# THE TASK:
Set down exactly the lines below between the line holding "Mel spectrogram of an audio clip." and the line holding "A line from", inclusive; no other line belongs in the answer.

# ENTRIES SUPPLIED:
Segment Open

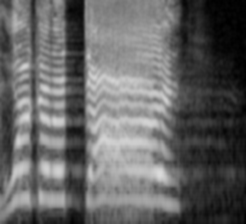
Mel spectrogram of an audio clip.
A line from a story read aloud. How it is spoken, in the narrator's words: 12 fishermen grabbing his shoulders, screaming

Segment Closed
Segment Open

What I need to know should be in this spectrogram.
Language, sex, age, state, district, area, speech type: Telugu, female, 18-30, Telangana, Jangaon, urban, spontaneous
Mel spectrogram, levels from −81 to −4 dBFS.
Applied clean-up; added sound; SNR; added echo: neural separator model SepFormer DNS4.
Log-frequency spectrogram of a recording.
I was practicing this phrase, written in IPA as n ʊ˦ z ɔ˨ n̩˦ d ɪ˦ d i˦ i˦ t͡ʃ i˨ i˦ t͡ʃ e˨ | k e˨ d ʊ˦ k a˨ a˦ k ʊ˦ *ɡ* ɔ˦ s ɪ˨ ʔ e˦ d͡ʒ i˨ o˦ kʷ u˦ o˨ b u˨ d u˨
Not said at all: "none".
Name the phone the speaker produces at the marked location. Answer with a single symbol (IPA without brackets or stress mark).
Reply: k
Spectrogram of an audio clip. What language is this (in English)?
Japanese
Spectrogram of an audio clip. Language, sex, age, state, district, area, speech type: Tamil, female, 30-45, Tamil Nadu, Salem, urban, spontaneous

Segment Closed

# TASK SOLUTION:
Mel spectrogram of an audio clip.
A line from a story read aloud. How it is spoken, in the narrator's words: 12 fishermen grabbing his shoulders, screaming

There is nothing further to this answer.